- [WORK REQUIRED]: From the line with "The image above" to the final line of the data below, please write out every line exactly, with no pictures.

- [DATA RECORDS]:
------------------------------------
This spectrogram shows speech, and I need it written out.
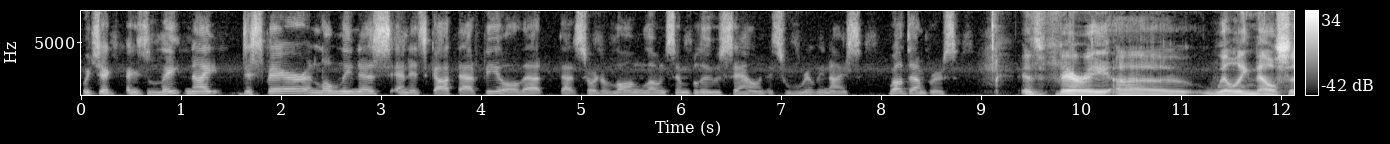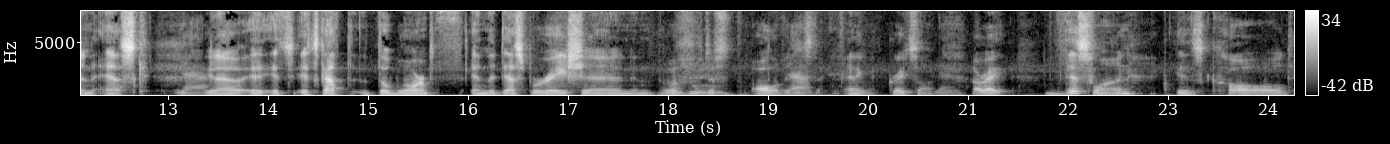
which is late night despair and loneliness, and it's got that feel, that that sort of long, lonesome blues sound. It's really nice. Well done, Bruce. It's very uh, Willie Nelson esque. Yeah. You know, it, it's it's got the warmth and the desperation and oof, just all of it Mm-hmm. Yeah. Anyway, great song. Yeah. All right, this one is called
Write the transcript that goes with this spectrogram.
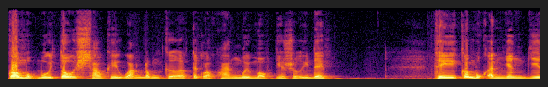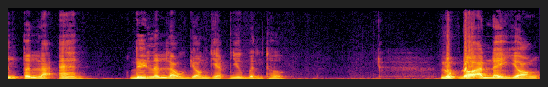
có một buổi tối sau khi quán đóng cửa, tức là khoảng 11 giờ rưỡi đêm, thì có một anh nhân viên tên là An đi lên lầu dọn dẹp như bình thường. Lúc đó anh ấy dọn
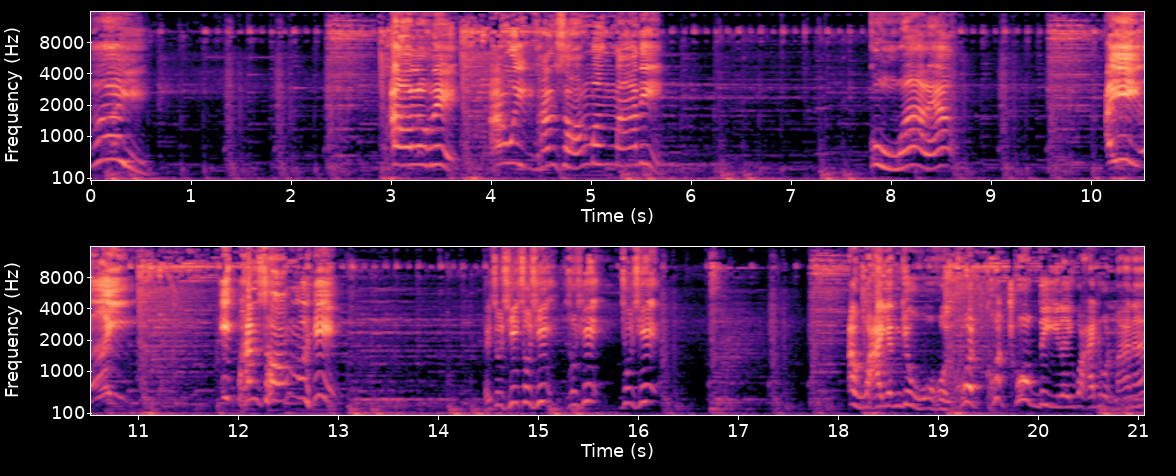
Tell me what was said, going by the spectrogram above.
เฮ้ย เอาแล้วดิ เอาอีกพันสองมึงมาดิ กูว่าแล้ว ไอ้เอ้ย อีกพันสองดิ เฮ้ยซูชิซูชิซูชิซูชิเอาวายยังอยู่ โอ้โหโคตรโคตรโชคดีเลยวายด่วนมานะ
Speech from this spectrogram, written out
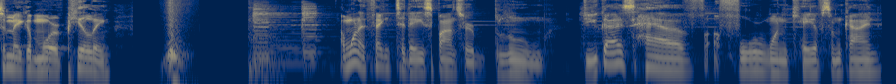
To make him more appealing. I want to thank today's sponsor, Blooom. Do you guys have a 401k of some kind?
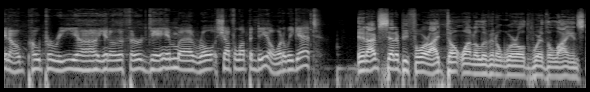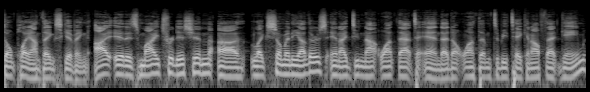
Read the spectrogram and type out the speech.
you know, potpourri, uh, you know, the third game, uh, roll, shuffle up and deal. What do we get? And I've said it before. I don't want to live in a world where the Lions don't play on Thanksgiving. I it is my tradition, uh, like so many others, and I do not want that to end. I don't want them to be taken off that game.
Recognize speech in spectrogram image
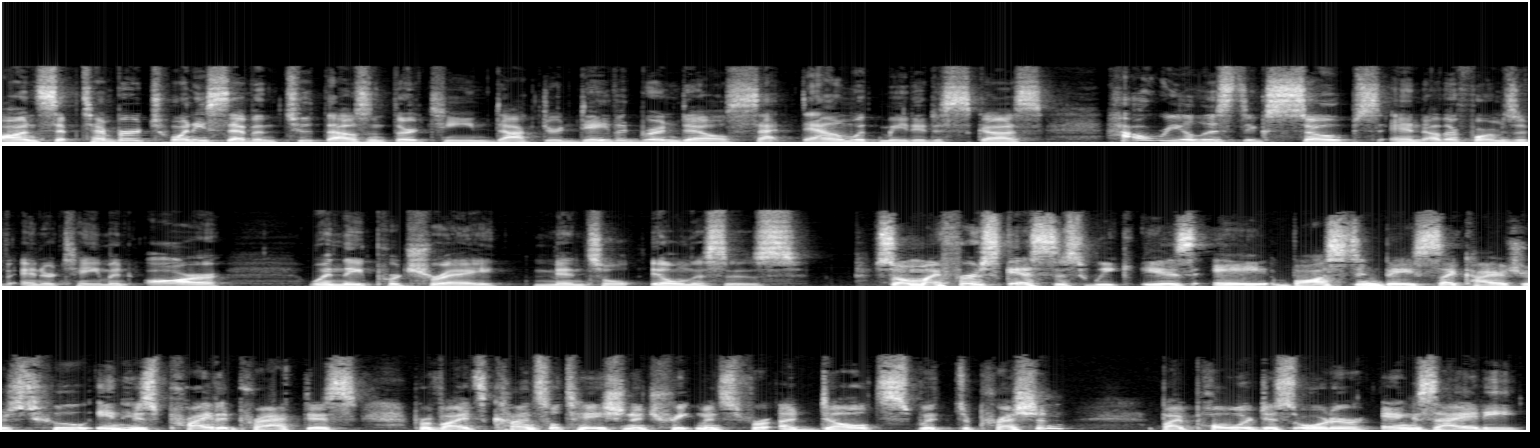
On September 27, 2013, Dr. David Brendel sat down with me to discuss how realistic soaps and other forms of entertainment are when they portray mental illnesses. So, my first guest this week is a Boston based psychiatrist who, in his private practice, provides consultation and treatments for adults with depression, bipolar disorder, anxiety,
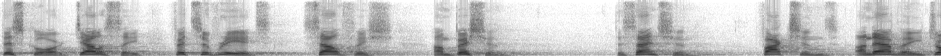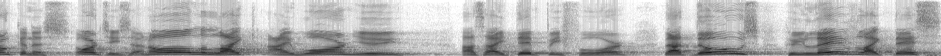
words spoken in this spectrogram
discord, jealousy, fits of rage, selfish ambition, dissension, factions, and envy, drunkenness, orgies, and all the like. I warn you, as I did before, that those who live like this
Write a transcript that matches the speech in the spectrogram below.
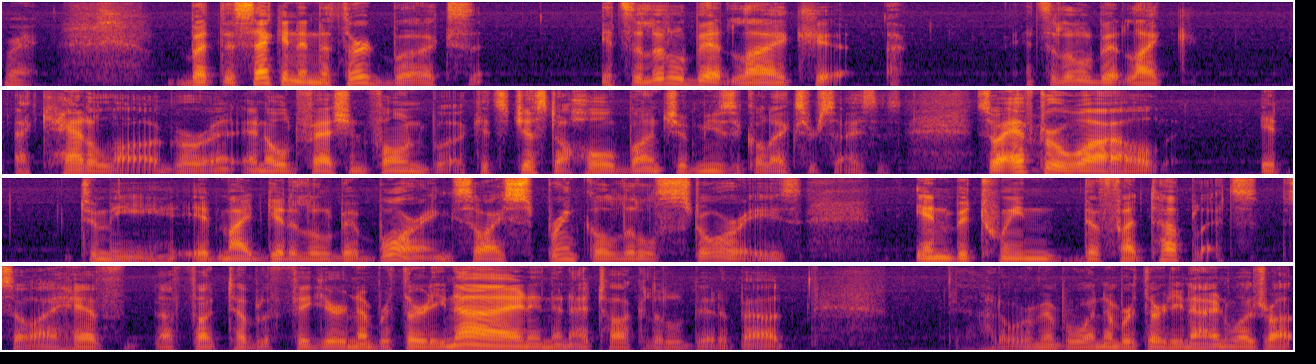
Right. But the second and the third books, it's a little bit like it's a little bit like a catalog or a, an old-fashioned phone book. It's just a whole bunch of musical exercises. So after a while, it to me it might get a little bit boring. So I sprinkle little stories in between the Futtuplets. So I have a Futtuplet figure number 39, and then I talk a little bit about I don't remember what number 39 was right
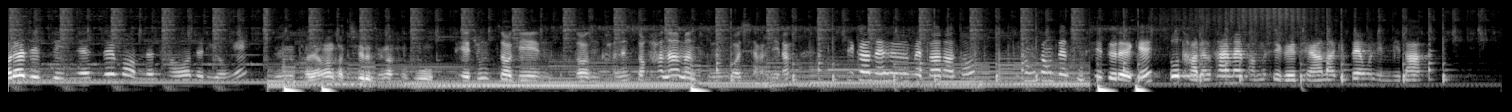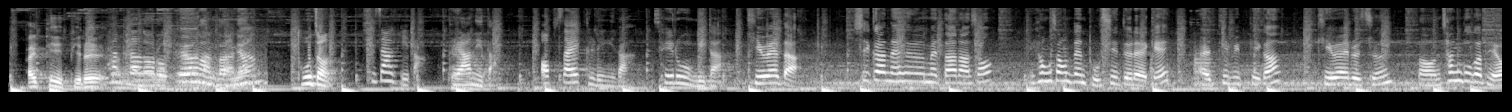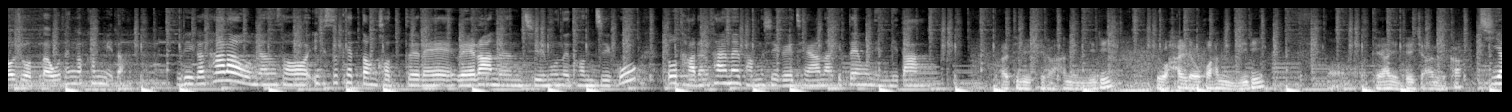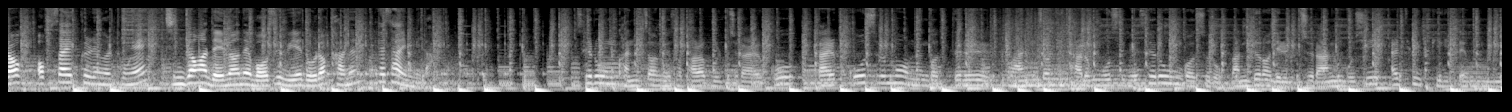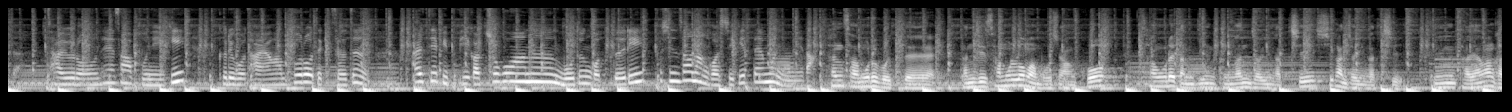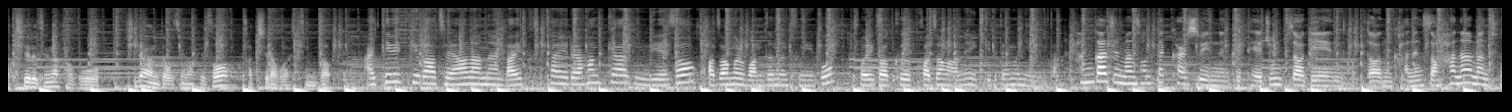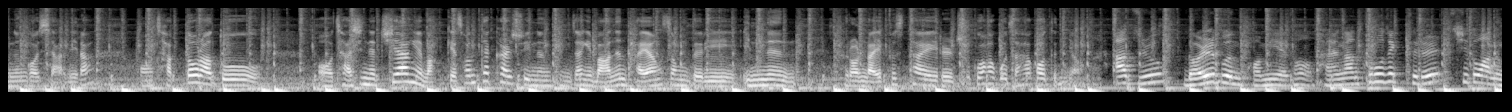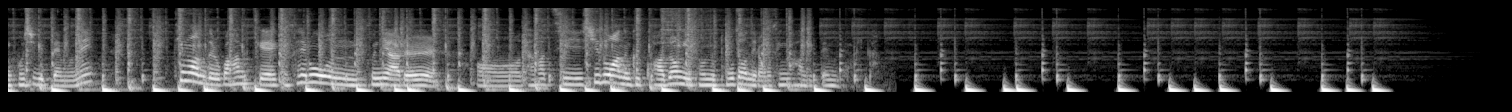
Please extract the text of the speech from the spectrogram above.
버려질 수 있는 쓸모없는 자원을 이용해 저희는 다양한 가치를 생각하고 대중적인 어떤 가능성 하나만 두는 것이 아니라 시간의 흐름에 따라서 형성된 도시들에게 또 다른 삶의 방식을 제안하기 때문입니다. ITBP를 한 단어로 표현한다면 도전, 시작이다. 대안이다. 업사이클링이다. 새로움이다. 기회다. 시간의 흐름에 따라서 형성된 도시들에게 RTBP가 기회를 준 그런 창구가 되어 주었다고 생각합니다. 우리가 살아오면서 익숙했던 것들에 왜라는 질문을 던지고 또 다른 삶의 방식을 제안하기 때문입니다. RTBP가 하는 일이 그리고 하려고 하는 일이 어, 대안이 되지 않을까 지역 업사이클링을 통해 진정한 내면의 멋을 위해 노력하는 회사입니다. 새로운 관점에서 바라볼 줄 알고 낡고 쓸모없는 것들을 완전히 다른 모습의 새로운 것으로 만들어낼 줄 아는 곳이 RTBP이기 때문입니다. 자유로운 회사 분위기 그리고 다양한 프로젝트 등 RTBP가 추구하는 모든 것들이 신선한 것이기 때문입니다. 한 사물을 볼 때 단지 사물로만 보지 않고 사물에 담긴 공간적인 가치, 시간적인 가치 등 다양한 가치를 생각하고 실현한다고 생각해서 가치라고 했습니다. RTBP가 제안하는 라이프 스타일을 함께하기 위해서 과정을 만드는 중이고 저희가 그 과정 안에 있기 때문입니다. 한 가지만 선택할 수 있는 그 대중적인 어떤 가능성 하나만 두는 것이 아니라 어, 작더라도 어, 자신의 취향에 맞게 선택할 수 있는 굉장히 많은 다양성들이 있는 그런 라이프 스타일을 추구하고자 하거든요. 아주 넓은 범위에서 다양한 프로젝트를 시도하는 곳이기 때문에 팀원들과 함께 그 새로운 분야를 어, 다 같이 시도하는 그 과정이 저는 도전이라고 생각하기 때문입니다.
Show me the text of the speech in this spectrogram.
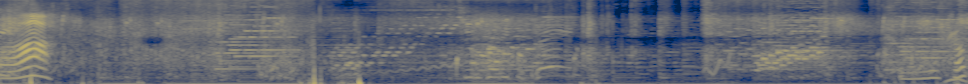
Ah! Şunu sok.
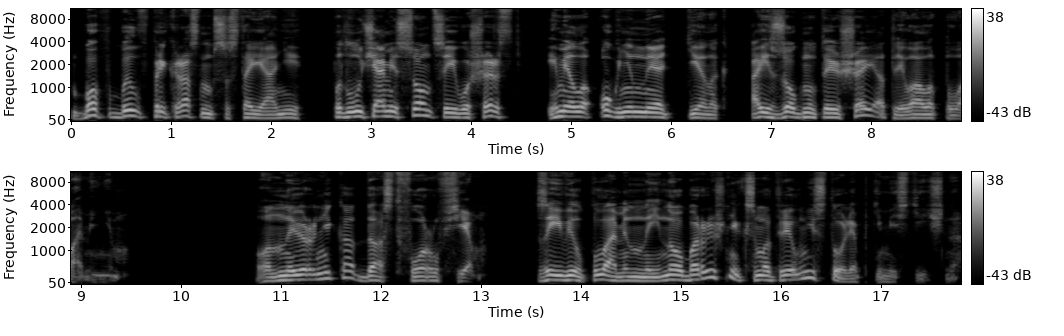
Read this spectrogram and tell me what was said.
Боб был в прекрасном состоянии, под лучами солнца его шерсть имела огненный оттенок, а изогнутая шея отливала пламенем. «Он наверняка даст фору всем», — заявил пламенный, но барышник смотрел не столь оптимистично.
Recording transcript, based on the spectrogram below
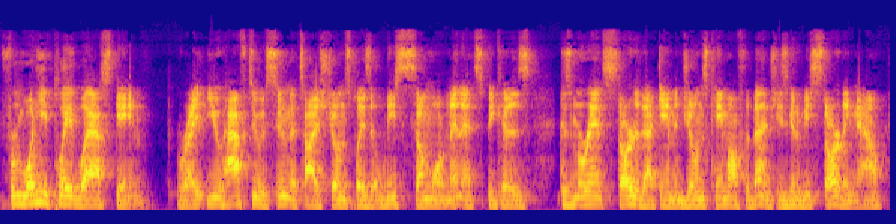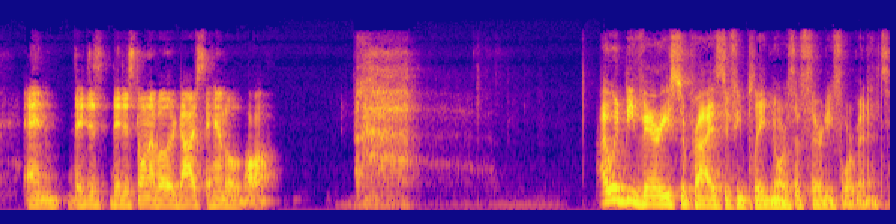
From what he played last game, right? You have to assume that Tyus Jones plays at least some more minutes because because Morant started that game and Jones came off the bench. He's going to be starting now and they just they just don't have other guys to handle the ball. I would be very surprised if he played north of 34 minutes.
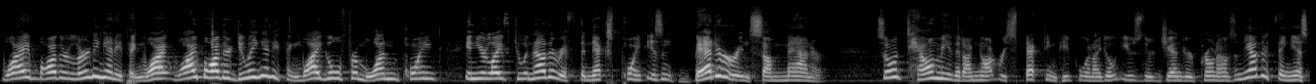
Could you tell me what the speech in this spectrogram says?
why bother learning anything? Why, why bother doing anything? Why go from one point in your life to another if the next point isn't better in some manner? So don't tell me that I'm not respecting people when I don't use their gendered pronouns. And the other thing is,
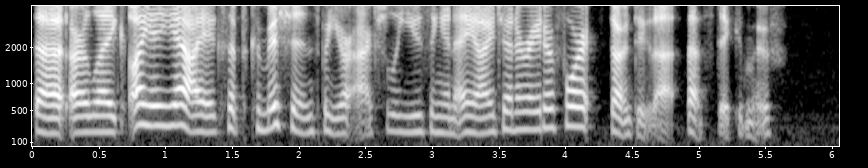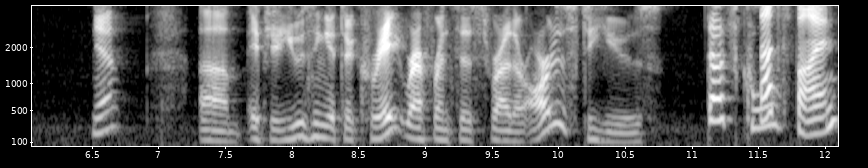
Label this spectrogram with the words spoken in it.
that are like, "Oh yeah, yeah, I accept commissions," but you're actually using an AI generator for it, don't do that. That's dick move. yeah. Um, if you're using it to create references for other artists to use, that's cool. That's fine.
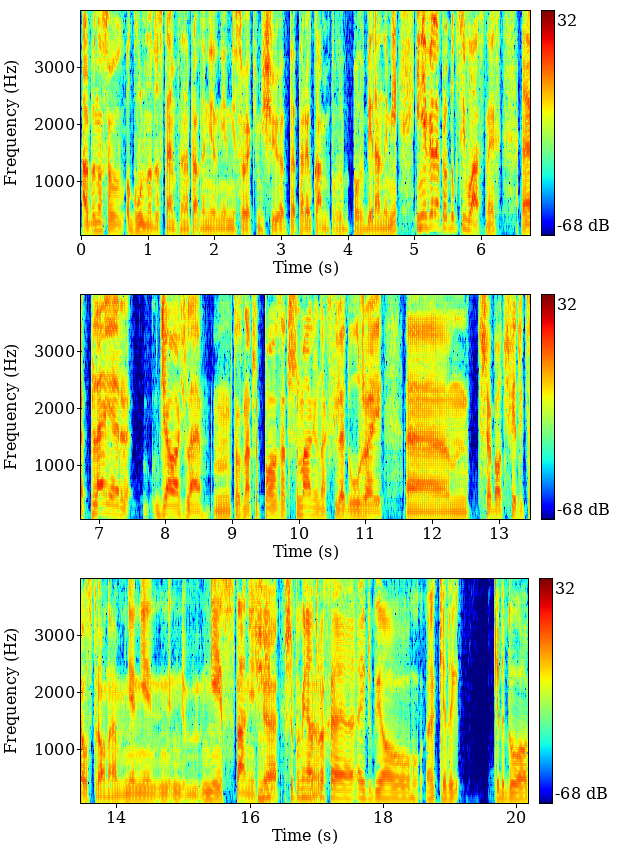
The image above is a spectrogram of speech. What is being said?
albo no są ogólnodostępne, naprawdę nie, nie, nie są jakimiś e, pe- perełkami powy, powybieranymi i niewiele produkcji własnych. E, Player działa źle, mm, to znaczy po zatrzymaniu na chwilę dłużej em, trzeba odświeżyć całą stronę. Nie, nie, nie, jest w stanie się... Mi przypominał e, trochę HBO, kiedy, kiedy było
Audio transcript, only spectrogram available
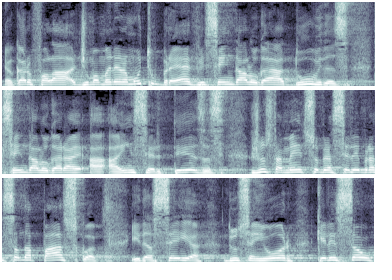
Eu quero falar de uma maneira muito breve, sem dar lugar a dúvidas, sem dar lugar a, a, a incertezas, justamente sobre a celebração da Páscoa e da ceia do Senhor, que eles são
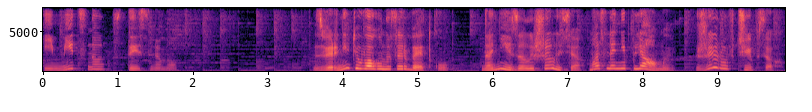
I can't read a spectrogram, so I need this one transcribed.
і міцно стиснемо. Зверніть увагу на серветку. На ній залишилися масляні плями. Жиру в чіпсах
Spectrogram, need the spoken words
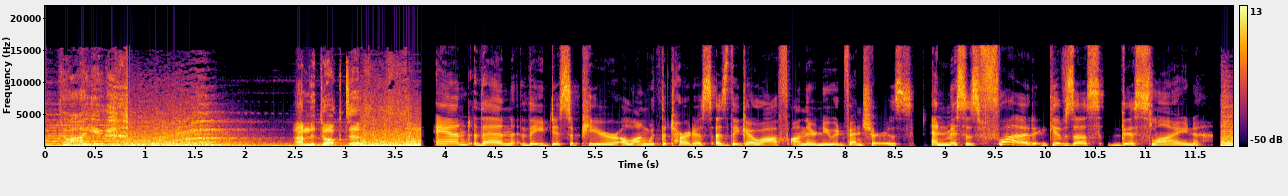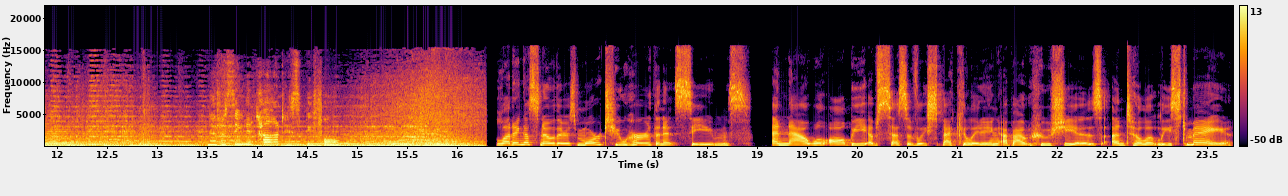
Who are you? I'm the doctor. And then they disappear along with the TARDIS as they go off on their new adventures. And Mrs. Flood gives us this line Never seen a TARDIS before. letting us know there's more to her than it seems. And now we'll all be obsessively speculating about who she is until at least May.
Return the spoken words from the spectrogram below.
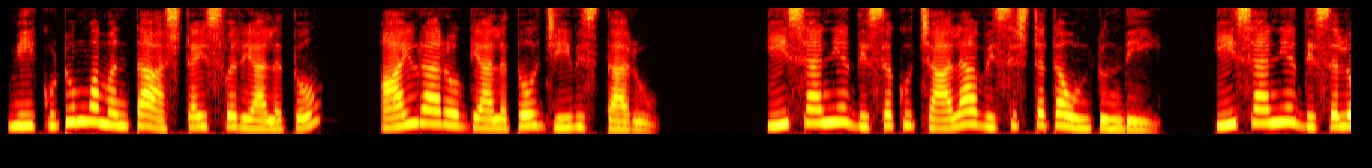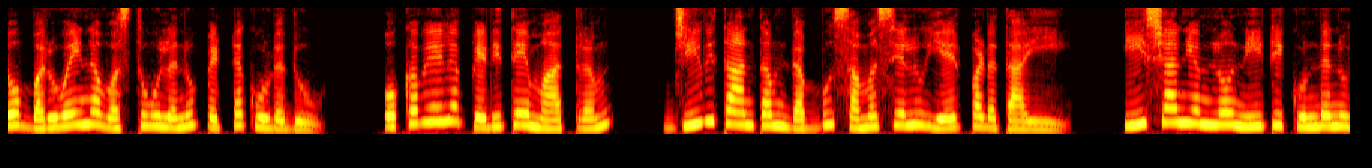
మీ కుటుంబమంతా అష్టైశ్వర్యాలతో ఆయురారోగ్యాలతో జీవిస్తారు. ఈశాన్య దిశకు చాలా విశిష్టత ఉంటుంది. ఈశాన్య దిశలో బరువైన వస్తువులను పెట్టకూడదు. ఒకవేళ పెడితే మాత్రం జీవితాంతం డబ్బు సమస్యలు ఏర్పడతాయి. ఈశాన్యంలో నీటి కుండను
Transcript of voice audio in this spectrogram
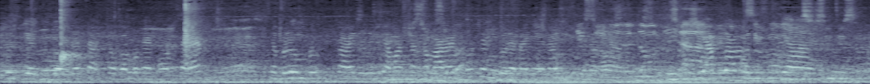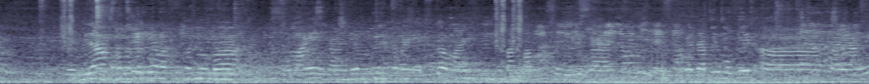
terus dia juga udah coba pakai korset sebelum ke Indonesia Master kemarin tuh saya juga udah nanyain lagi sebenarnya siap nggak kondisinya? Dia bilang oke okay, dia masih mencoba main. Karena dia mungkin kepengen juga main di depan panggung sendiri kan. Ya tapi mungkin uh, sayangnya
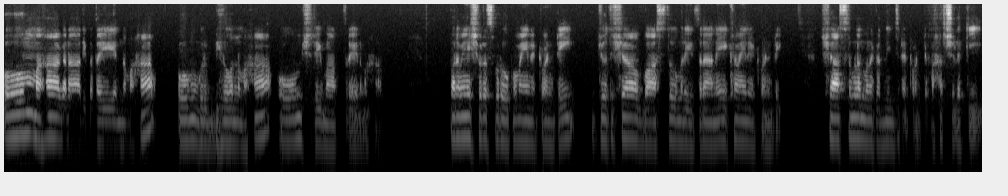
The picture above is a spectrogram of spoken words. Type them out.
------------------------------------
- [RESULT OF THIS EXERCISE]:
The image above is a spectrogram of speech. What is being said?
albo no są ogólnodostępne, naprawdę nie, nie, nie są jakimiś e, pe- perełkami powy, powybieranymi i niewiele produkcji własnych. E, Player działa źle, mm, to znaczy po zatrzymaniu na chwilę dłużej em, trzeba odświeżyć całą stronę. Nie, nie, nie, jest w stanie się... Mi przypominał e, trochę HBO, kiedy, kiedy było
Audio transcript, only spectrogram available
Eu quero falar de uma maneira muito breve, sem dar lugar a dúvidas, sem dar lugar a, a, a incertezas, justamente sobre a celebração da Páscoa e da ceia do Senhor, que eles são
I can't read a spectrogram, so I need this one transcribed.
і міцно стиснемо. Зверніть увагу на серветку. На ній залишилися масляні плями. Жиру в чіпсах
Spectrogram, need the spoken words
Who are you? I'm the doctor. And then they disappear along with the TARDIS as they go off on their new adventures. And Mrs. Flood gives us this line Never seen a TARDIS before. letting us know there's more to her than it seems. And now we'll all be obsessively speculating about who she is until at least May.
Return the spoken words from the spectrogram below.
మీ కుటుంబమంతా అష్టైశ్వర్యాలతో ఆయురారోగ్యాలతో జీవిస్తారు. ఈశాన్య దిశకు చాలా విశిష్టత ఉంటుంది. ఈశాన్య దిశలో బరువైన వస్తువులను పెట్టకూడదు. ఒకవేళ పెడితే మాత్రం జీవితాంతం డబ్బు సమస్యలు ఏర్పడతాయి. ఈశాన్యంలో నీటి కుండను
Transcript of voice audio in this spectrogram
terus dia juga udah coba pakai korset sebelum ke Indonesia Master kemarin tuh saya juga udah nanyain lagi sebenarnya siap nggak kondisinya? Dia bilang oke okay, dia masih mencoba main. Karena dia mungkin kepengen juga main di depan panggung sendiri kan. Ya tapi mungkin uh, sayangnya
The picture above is a spectrogram of spoken words. Type them out.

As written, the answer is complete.